* [Exercise aim]
In your copy, reproduce each entry exactly and leave out the pictures.

* [Dataset entries]
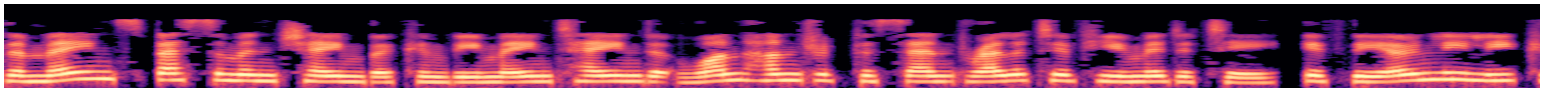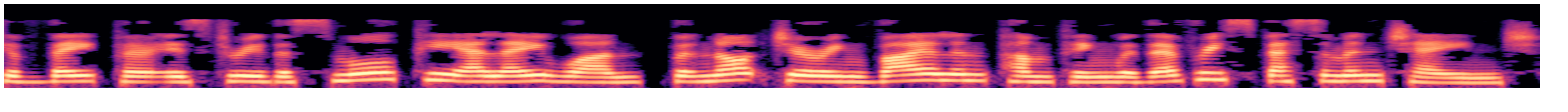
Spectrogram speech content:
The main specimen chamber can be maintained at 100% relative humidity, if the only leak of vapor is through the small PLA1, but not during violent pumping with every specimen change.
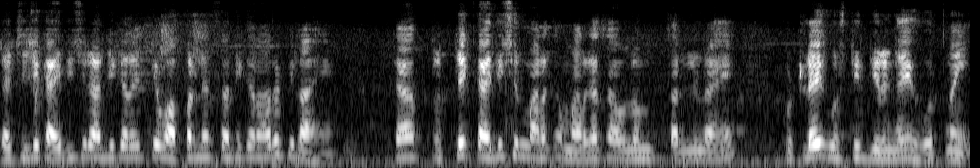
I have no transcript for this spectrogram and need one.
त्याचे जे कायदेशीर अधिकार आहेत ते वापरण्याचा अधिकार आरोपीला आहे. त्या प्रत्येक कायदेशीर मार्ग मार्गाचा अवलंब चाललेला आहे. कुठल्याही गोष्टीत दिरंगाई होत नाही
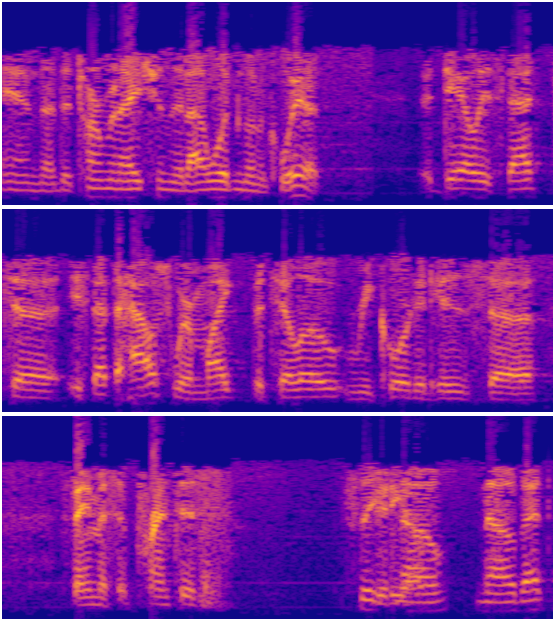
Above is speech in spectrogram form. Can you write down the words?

* [Written response]
Spectrogram speech content:
The main specimen chamber can be maintained at 100% relative humidity, if the only leak of vapor is through the small PLA1, but not during violent pumping with every specimen change.
I have no transcript for this spectrogram and need one.
त्याचे जे कायदेशीर अधिकार आहेत ते वापरण्याचा अधिकार आरोपीला आहे. त्या प्रत्येक कायदेशीर मार्ग मार्गाचा अवलंब चाललेला आहे. कुठल्याही गोष्टीत दिरंगाई होत नाही
Above is speech in spectrogram form. Can you write down the words?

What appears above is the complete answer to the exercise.